⟨

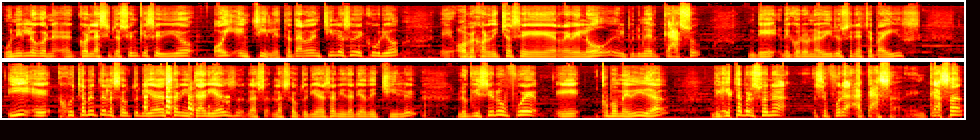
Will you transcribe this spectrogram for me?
unirlo eh, con, la situación que se vivió hoy en Chile. Esta tarde en Chile se descubrió, eh, o mejor dicho, se reveló el primer caso de, coronavirus en este país. Y eh, justamente las autoridades sanitarias, las, autoridades sanitarias de Chile, lo que hicieron fue, como medida, de que esta persona se fuera a casa. En casa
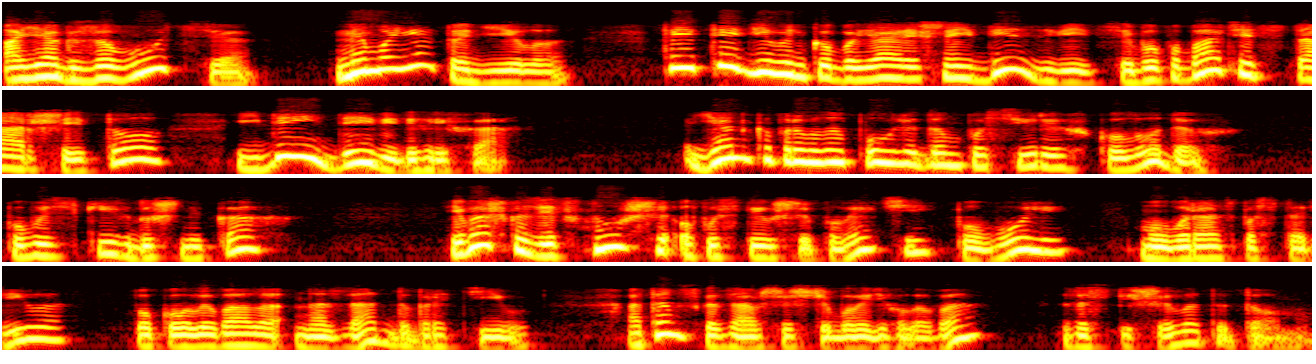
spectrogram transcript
А як зовуться, не моє то діло. Та й ти, дівонько, бояришне, йди звідси, бо побачить старший то йди йди від гріха. Янка провела поглядом по сірих колодах, по вузьких душниках і, важко зітхнувши, опустивши плечі, поволі, мов раз постаріла, поколивала назад до братів, а там, сказавши, що болить голова, заспішила додому.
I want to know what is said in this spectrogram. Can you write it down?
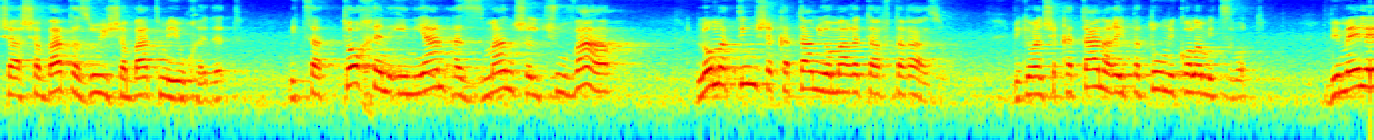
שהשבת הזו היא שבת מיוחדת, מצד תוכן עניין הזמן של תשובה לא מתאים שקטן יאמר את ההפטרה הזו, מכיוון שקטן הרי פטור מכל המצוות. במילא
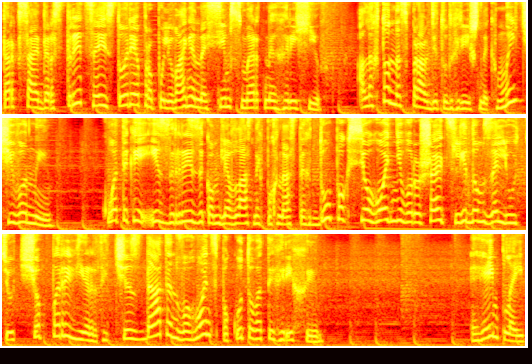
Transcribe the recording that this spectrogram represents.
Darksiders 3 це історія про полювання на сім смертних гріхів. Але хто насправді тут грішник? Ми чи вони? Котики із ризиком для власних пухнастих дупок сьогодні вирушають слідом за люттю, щоб перевірити, чи здатен вогонь спокутувати гріхи. Геймплей.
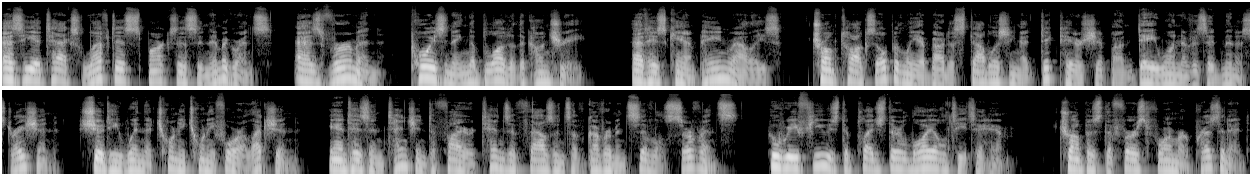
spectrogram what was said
as he attacks leftists, Marxists, and immigrants as vermin poisoning the blood of the country. At his campaign rallies, Trump talks openly about establishing a dictatorship on day one of his administration, should he win the 2024 election, and his intention to fire tens of thousands of government civil servants who refuse to pledge their loyalty to him. Trump is the first former president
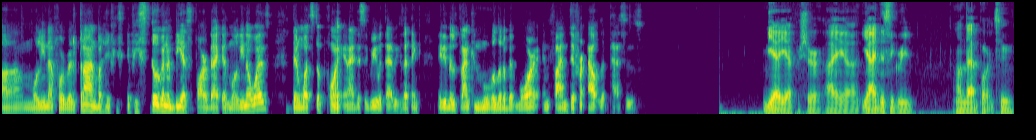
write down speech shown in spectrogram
um, Molina for Beltran but if he's if he's still gonna be as far back as Molina was then what's the point? point and I disagree with that because I think maybe Beltran can move a little bit more and find different outlet passes Yeah, yeah, for sure. I uh yeah, I disagree on that part too.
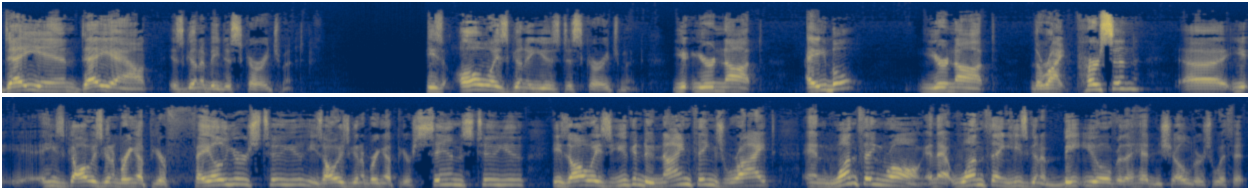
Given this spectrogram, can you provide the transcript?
day in, day out, is going to be discouragement. He's always going to use discouragement. You're not able, you're not the right person. Uh, you, he's always going to bring up your failures to you. He's always going to bring up your sins to you. He's always, you can do nine things right and one thing wrong, and that one thing, he's going to beat you over the head and shoulders with it.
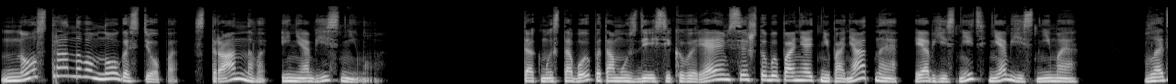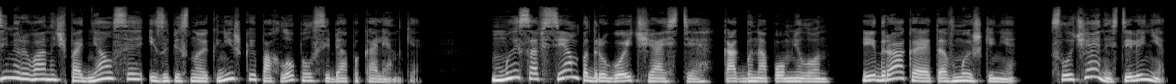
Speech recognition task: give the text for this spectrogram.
Но странного много, Степа, странного и необъяснимого». «Так мы с тобой потому здесь и ковыряемся, чтобы понять непонятное и объяснить необъяснимое». Владимир Иванович поднялся и записной книжкой похлопал себя по коленке. Мы совсем по другой части, как бы напомнил он. И драка эта в Мышкине. Случайность или нет?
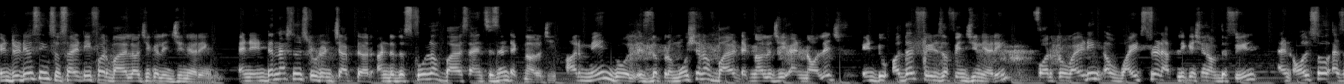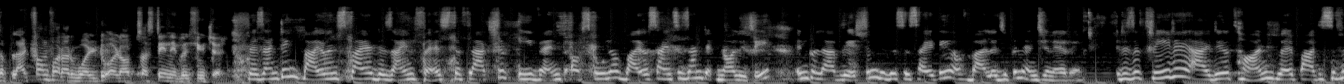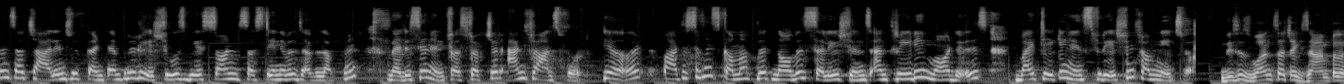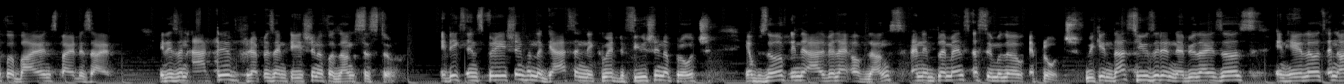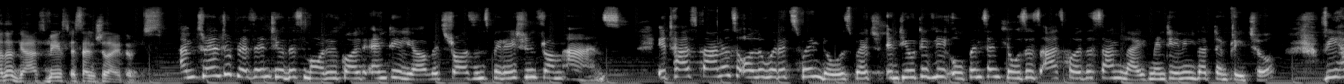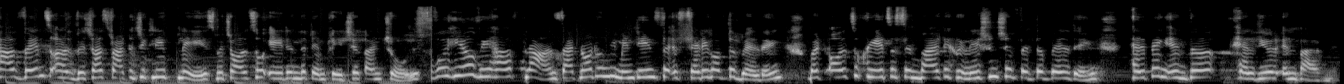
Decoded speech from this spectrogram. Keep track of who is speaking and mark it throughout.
Speaker 1: Introducing Society for Biological Engineering, an international student chapter under the School of Biosciences and Technology. Our main goal is the promotion of biotechnology and knowledge into other fields of engineering for providing a widespread application of the field and also as a platform for our world to adopt sustainable future.
Speaker 2: Presenting BioInspire Design Fest, the flagship event of School of Biosciences and Technology in collaboration with the Society of Biological Engineering. It is a three-day ideathon where participants are challenged with contemporary issues based on sustainable development, medicine, infrastructure, and transport. Here, participants come up with novel solutions and 3D models by taking inspiration from nature.
Speaker 3: This is one such example of a bio-inspired design. It is an active representation of a lung system. It takes inspiration from the gas and liquid diffusion approach observed in the alveoli of lungs and implements a similar approach. We can thus use it in nebulizers, inhalers, and other gas-based essential items.
Speaker 4: I'm thrilled to present you this model called Entelia, which draws inspiration from ants. It has panels all over its windows, which intuitively opens and closes as per the sunlight, maintaining the temperature. We have vents uh, which are strategically placed, which also aid in the temperature control. Over here, we have plants that not only maintains the aesthetic of the building, but also creates a symbiotic relationship with the building, helping in the healthier environment.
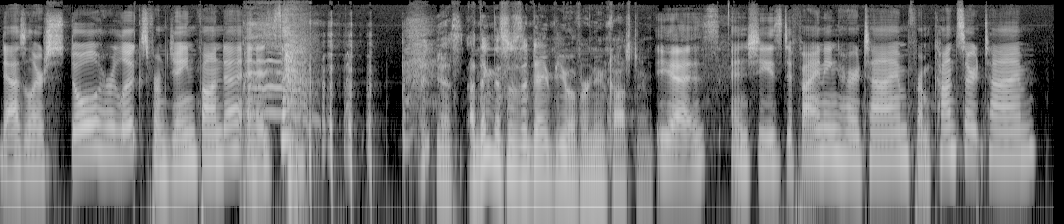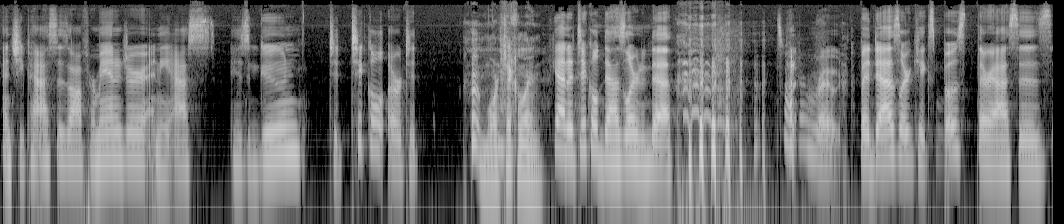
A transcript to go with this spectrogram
Dazzler stole her looks from Jane Fonda and is Yes, I think this is the debut of her new costume. yes, and she's defining her time from concert time and she passes off her manager and he asks his goon to tickle or to More tickling. Yeah, to tickle Dazzler to death. That's what I wrote. But Dazzler kicks both their asses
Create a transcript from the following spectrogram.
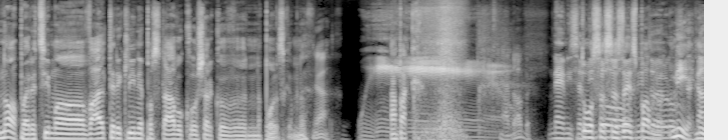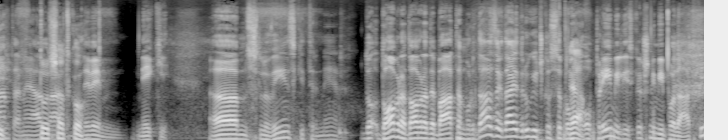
No, pa recimo Walter Klin je postavil košarko v, na polskem. Ne? Ja. Ampak Ja, dobro. Ne, mislim, To sem se zdaj spomnil. Ni, ni. Kanta, ne, Točno tako. Ne vem, neki. Um, slovenski trener. Do, dobra, dobra debata. Morda za kdaj drugič, ko se bomo ja. Opremili s kakšnimi podatki.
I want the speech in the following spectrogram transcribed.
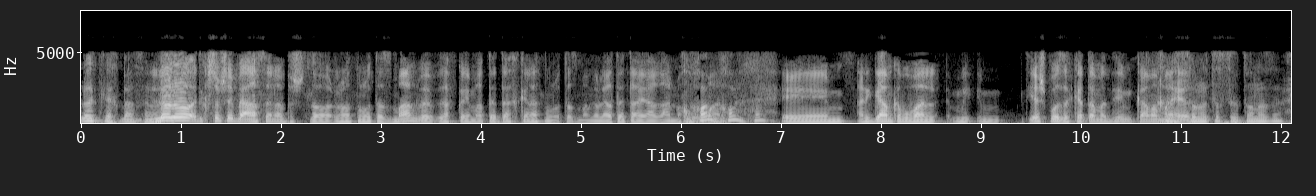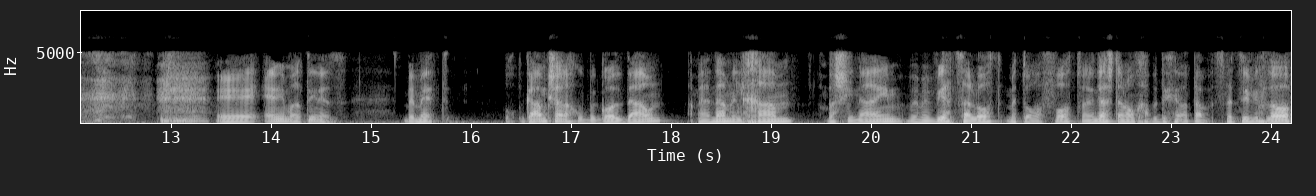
לא הצליח בארסנל. לא, לא, אני חושב שבארסנל פשוט לא לא נתנו לו את הזמן, ודווקא עם ארטטה כן נתנו לו את הזמן, גם לארטטה היה רן מחורבן. נכון, נכון, נכון. אמ, אני גם כמובן, יש פה איזה קטע מדהים כמה אני מהר. שונא את הסרטון הזה. אה, אמי מרטינז, באמת, גם כשאנחנו ב goal down, הבן אדם נלחם בשיניים ומביא הצלות מטורפות, ואני יודע שאתם לא מכבדים אותם ספציפית, לא,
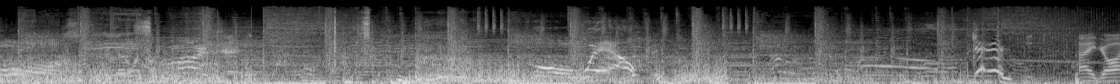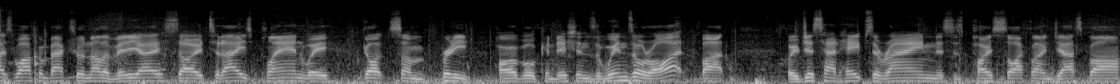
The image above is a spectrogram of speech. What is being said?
Oh, oh, oh wow! Him! Hey guys, welcome back to another video. So today's plan, we got some pretty horrible conditions. The wind's all right, but we've just had heaps of rain. This is post-cyclone Jasper.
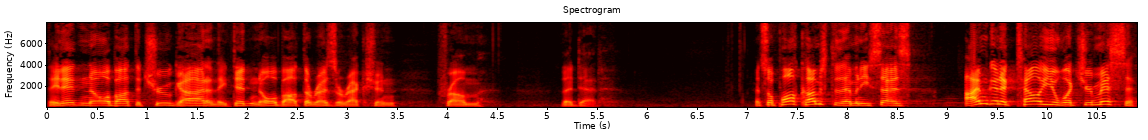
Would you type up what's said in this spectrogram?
They didn't know about the true God, and they didn't know about the resurrection from the dead. And so Paul comes to them and he says, I'm going to tell you what you're missing.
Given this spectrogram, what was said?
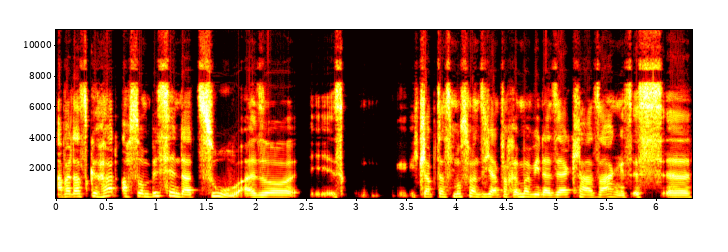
aber das gehört auch so ein bisschen dazu. Also es, ich glaube, das muss man sich einfach immer wieder sehr klar sagen. Es ist, äh,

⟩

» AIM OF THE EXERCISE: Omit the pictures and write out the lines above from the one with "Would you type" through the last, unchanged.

» TASK ANSWER:
Would you type up what's said in this spectrogram?
They didn't know about the true God, and they didn't know about the resurrection from the dead. And so Paul comes to them and he says, I'm going to tell you what you're missing.
Given this spectrogram, what was said?
aber das gehört auch so ein bisschen dazu. Also es, ich glaube, das muss man sich einfach immer wieder sehr klar sagen. Es ist, äh,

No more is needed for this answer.